Items from a dataset
-*-
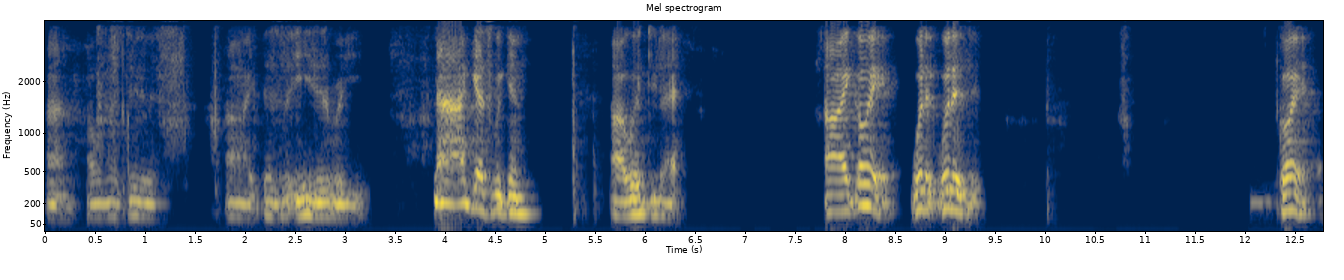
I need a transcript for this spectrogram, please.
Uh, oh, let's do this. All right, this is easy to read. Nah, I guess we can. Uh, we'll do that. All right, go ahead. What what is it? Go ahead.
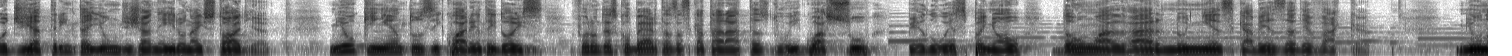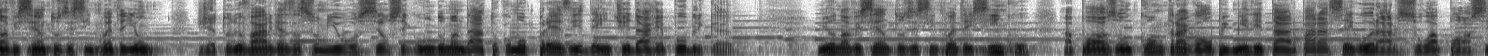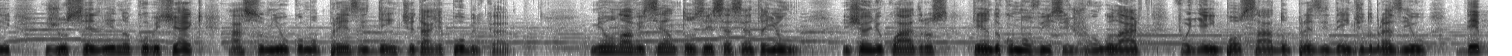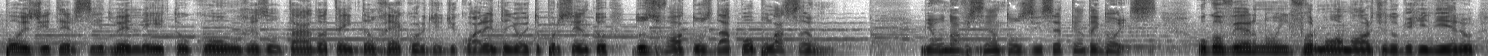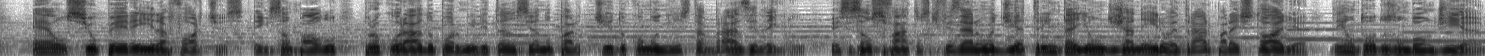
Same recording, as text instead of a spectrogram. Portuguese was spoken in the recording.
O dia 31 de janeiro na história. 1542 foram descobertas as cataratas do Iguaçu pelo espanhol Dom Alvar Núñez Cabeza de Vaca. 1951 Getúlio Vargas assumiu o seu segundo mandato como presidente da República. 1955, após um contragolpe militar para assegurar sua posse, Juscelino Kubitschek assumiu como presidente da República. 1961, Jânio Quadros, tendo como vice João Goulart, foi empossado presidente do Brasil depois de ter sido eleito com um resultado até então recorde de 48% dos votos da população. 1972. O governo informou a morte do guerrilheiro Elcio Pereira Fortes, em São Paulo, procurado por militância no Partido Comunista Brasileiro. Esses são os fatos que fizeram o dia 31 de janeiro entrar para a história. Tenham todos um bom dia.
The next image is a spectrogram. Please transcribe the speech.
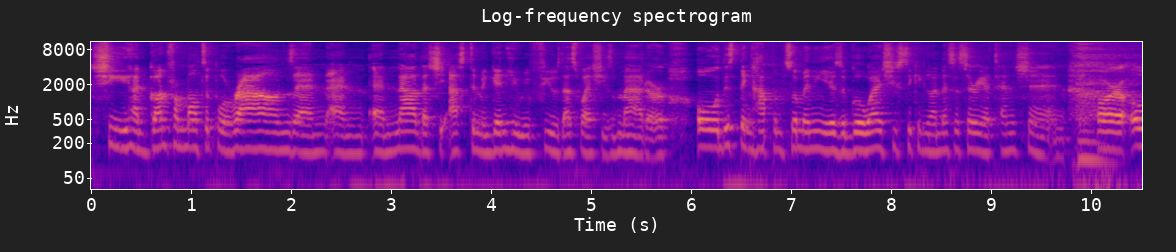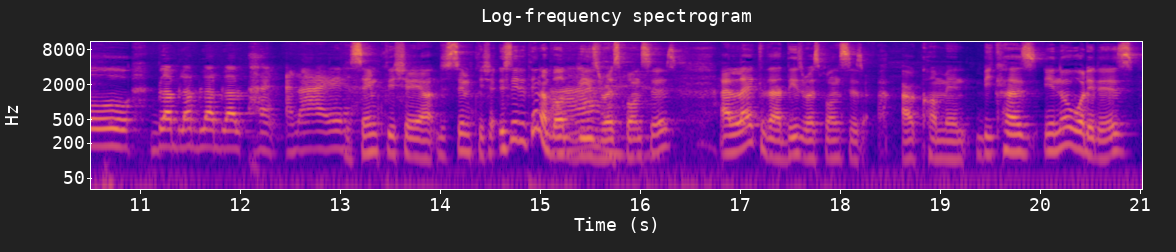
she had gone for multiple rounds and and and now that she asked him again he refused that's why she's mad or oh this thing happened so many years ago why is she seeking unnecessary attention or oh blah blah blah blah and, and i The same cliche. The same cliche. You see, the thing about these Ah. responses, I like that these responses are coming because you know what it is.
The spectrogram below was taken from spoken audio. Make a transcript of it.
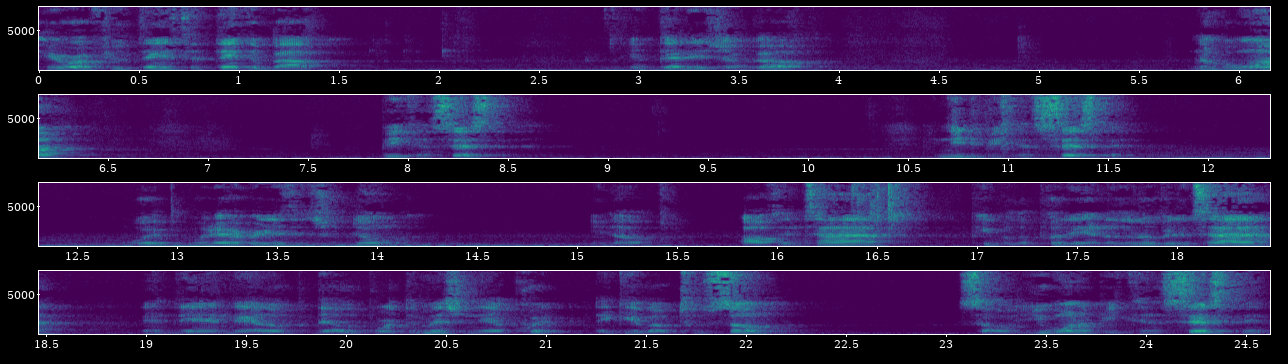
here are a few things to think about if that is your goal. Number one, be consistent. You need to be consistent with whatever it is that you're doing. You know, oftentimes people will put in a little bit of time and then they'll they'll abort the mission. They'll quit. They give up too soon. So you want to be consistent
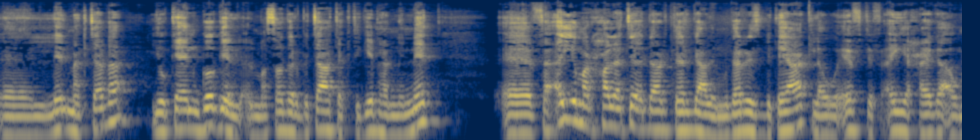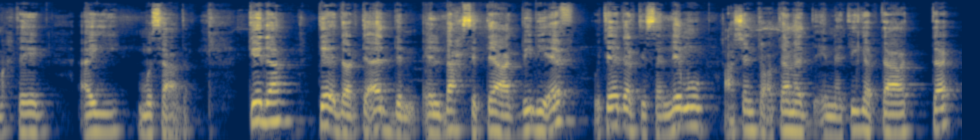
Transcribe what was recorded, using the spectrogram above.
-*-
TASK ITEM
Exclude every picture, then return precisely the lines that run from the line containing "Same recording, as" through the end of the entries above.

TASK RESPONSE
Same recording, as text instead of a spectrogram. Portuguese was spoken in the recording.
O dia 31 de janeiro na história. 1542 foram descobertas as cataratas do Iguaçu pelo espanhol Dom Alvar Núñez Cabeza de Vaca. 1951 Getúlio Vargas assumiu o seu segundo mandato como presidente da República. 1955, após um contragolpe militar para assegurar sua posse, Juscelino Kubitschek assumiu como presidente da República. 1961, Jânio Quadros, tendo como vice João Goulart, foi empossado presidente do Brasil depois de ter sido eleito com um resultado até então recorde de 48% dos votos da população. 1972. O governo informou a morte do guerrilheiro Elcio Pereira Fortes, em São Paulo, procurado por militância no Partido Comunista Brasileiro. Esses são os fatos que fizeram o dia 31 de janeiro entrar para a história. Tenham todos um bom dia.
The next image is a spectrogram. Please transcribe the speech.
she had gone for multiple rounds and and and now that she asked him again he refused that's why she's mad or oh this thing happened so many years ago why is she seeking unnecessary attention or oh blah blah blah blah and, and i The same cliche. The same cliche. You see, the thing about these Ah. responses, I like that these responses are coming because you know what it is.
The spectrogram below was taken from spoken audio. Make a transcript of it.
here are a few things to think about if that is your goal. Number one, be consistent. You need to be consistent with whatever it is that you're doing. You know, oftentimes people will put in a little bit of time and then they'll they'll abort the mission. They'll quit. They give up too soon. So you want to be consistent
Transcribe what was recorded, using the spectrogram above.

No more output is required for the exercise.